Flawed, imperfect, tortured, impeccably developed characters are my undoing, but couple that with some pretty spectacular writing, and I find myself bursting at the seams from glee. When I started this book, I knew nothing about it, so everything I found caught me completely by surprise. I can only compare it to a blind date that ends up rocking your world, because in no time this book consumed my every thought. I became so addicted to its pages that I caught myself furtively reading it even when I knew too well that doing so wasn’t exactly considered socially acceptable. It was a sweet addiction, beginning to end, and I’d recommend it in a heartbeat to anyone seeking a competently written, carefully knitted tale that will somehow manage to make you sigh and fan yourself all at the same time, and make it so that you’ll never be able to look at another cupcake the same way.
“Everyone has scars, Tenley. If we’re lucky, they’re only on the outside.”
At face value, Tenley and Hayden couldn’t be more dissimilar if they tried. A timid bookworm, demure and guarded, would appear to be no match for the heavily inked and extensively pierced tattoo artist, but their supposed incompatibility is nothing more than a reflection of society’s prejudices and presumptions. From the moment they meet, their attraction is immediate, visceral, unexpected, their pull originating from the very places inside them that they desperately try to hide from the world. Their physical appearances might differ somewhat, but the pain they secretly carry in their hearts is the same.

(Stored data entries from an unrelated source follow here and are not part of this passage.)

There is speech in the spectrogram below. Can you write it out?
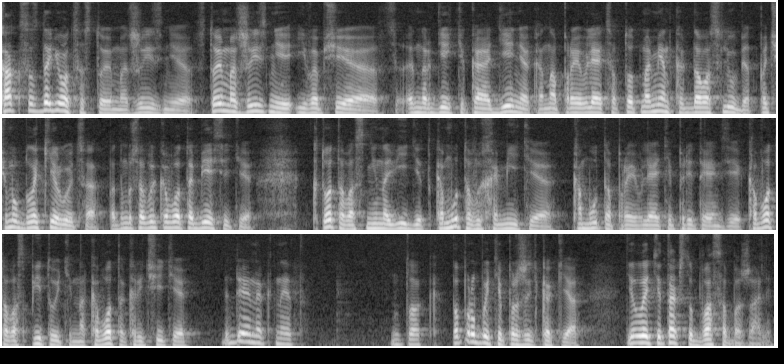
Как создается стоимость жизни? Стоимость жизни и вообще энергетика денег, она проявляется в тот момент, когда вас любят. Почему блокируется? Потому что вы кого-то бесите, кто-то вас ненавидит, кому-то вы хамите, кому-то проявляете претензии, кого-то воспитываете, на кого-то кричите. Денег нет. Ну так, попробуйте прожить как я. Делайте так, чтобы вас обожали.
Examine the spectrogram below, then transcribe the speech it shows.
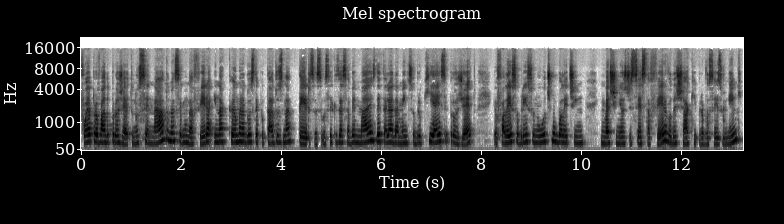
Foi aprovado o projeto no Senado na segunda-feira e na Câmara dos Deputados na terça. Se você quiser saber mais detalhadamente sobre o que é esse projeto, eu falei sobre isso no último boletim Invest News de sexta-feira, vou deixar aqui para vocês o link,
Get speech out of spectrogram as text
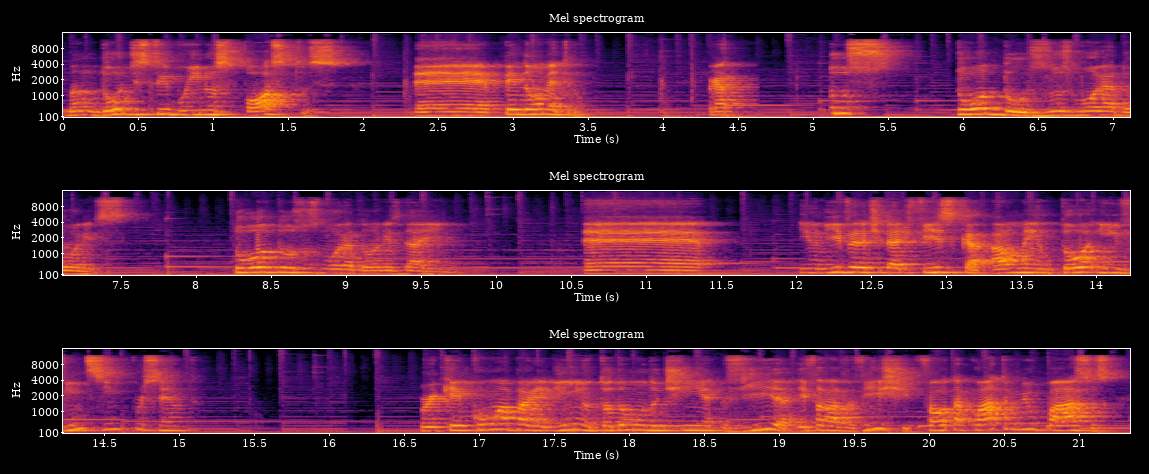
mandou distribuir nos postos é, pedômetro para todos todos os moradores. Todos os moradores da ilha. É, e o nível de atividade física aumentou em 25%. Porque com o aparelhinho todo mundo tinha via e falava, vixe, falta 4 mil passos.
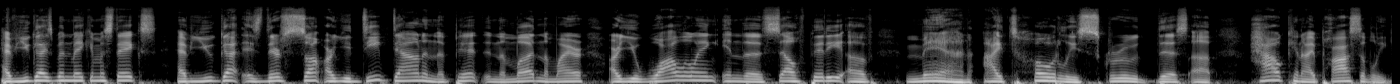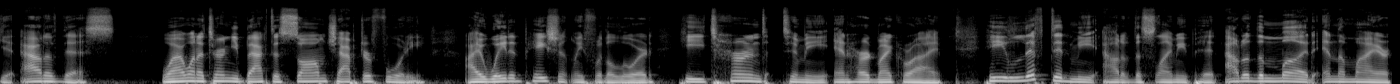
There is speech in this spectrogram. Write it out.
have you guys been making mistakes? Have you got, is there some, are you deep down in the pit, in the mud, in the mire? Are you wallowing in the self pity of, man, I totally screwed this up? How can I possibly get out of this? Well, I want to turn you back to Psalm chapter 40. I waited patiently for the Lord. He turned to me and heard my cry. He lifted me out of the slimy pit, out of the mud and the mire.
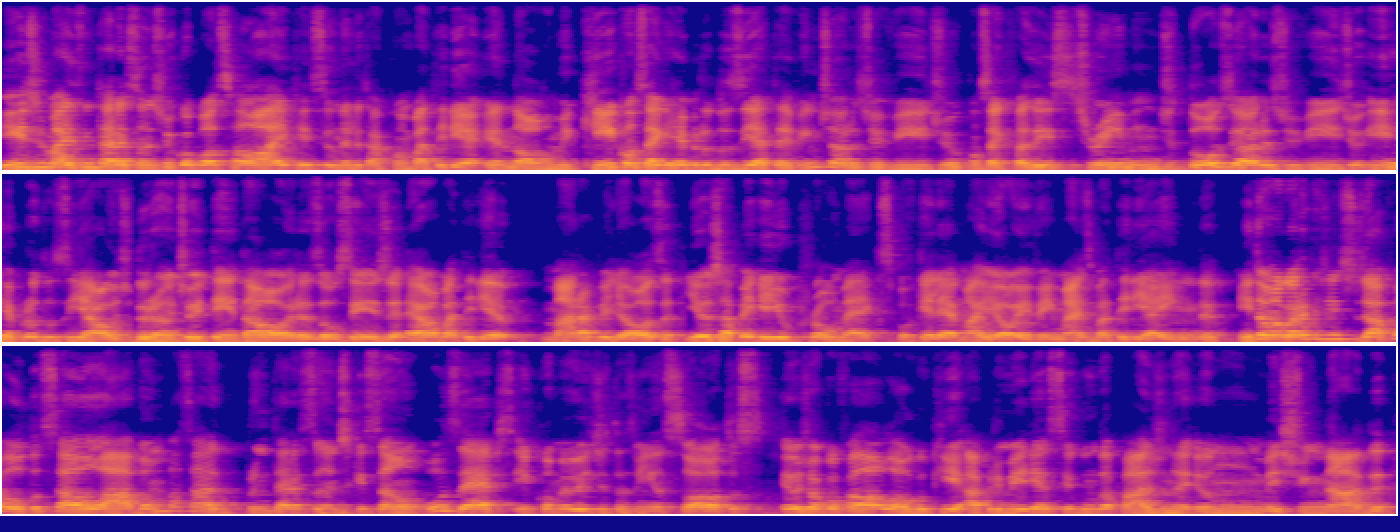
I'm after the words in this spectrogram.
E de mais interessante que eu posso falar é que esse ano ele tá com uma bateria enorme, que consegue reproduzir até 20 horas de vídeo, consegue fazer streaming de 12 horas de vídeo e reproduzir áudio durante 80 horas, ou seja, é uma bateria maravilhosa. E eu já peguei o Pro Max porque ele é maior e vem mais bateria ainda. Então agora que a gente já falou do celular, vamos passar pro interessante que são os apps e como eu edito as minhas fotos. Eu já vou falar logo que a primeira e a segunda página eu não mexo em nada,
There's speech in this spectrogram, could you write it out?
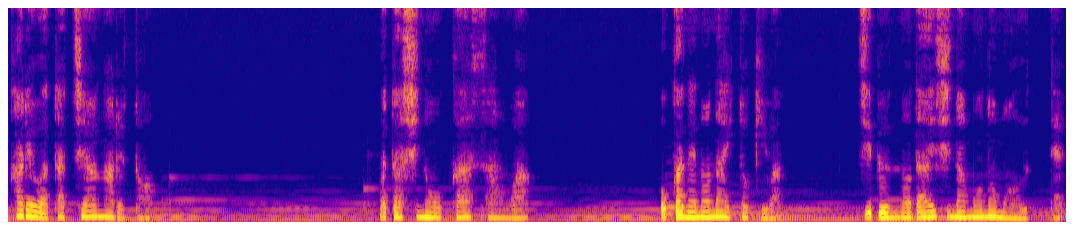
彼は立ち上がると、私のお母さんは、お金のない時は自分の大事なものも売って、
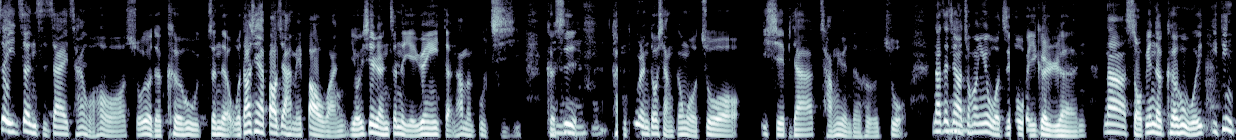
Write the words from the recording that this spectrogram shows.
这一阵子在拆伙后哦，所有的客户真的，我到现在报价还没报完，有一些人真的也愿意等，他们不急。可是很多人都想跟我做一些比较长远的合作。那在这样的状况，因为我只有我一个人，那手边的客户我一一定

“Maybe that was where the connection came from: we were linked through the pain of loss.”
As they spend long periods of time together while Hayden works on Tenley’s new tattoo, the heightened emotional intimacy stemming from those rather painful sessions is a catalyst of change for both of them, making them slowly open up to one another and free themselves from the burden of the secrets they carry. Hayden’s patience and gentleness overwhelm her, cracking her defensive armour and giving her the freedom to reach out for the only thing she ever truly wanted in her life. Tenley’s sense of guilt over one particularly traumatic event in her past has made her distance herself from everyone around her, believing herself undeserving of happiness, but the more she detaches herself from human contact, the more she craves a connection with someone.
“I hadn’t considered the possibility that I might find someone who would understand what I had endured and want me anyway, even though I wasn’t whole.”
While Hayden’s fearless personality and refusal to be confined by what society deems acceptable act as a trigger for Tenley, releasing all her inhibitions and giving her the freedom to be herself, free from judgement or expectations, Hayden hides his own demons behind his tattoos, his defiance of all conventions mirroring his suppressed anger and inability to deal with his own past. His character is so carefully woven, each layer of his broken self giving us further insight into one of the most tridimensional heroes I have ever come across.
“Hayden embodied everything I wasn’t but wanted to be. I spent my entire life trying to color inside the lines, only to wind up restrained by them.”
What starts as an exquisite game of stolen glances and subtle flirting, both grabbing any chance they get to talk to or spend time around each other, very soon escalates to an all-consuming physical relationship where being with one another becomes as essential as the air they breathe. Every touch they share shows the overwhelming urgency of their need for one another, for the growing closeness between them, showing them almost unable to get close enough to one another. Before they realise it is happening, they have become so crucial to each other’s happiness, that every attempt to preserve distance, both physical as well as emotional, proves to be futile.
“Everything about the life I had been living before her seemed like a wash of grays.”
But guilt can be a powerful foe, and while they can cover the scars marring their young bodies, letting go of that guilt proves to be the only obstacle standing in the way of their happily-ever-after. The very thing that initially brings them together—Tenley’s new tattoo—is the embodiment of the only thing that can pull them apart, its symbolism capable of either cathartically releasing her from the bounds of her own past, or giving her guilt the insurmountable power to lock her heart even further.
“My remorse over things that couldn’t be changed was like acid, burning through skin and bone, seeping into the heart of me.”
United by their desperate need for each other, this is a tale of two broken people whose connection is so primal and absolute, that they become one another’s only salvation and chance at happiness. But nothing in this story is hurried or instantaneous, and we are left at the end of this book with an incomplete storyline, its delicious conclusion given to us in the sequel, Inked Armor.
“All I know is that I want you, all the f*cking time, every day, endlessly.”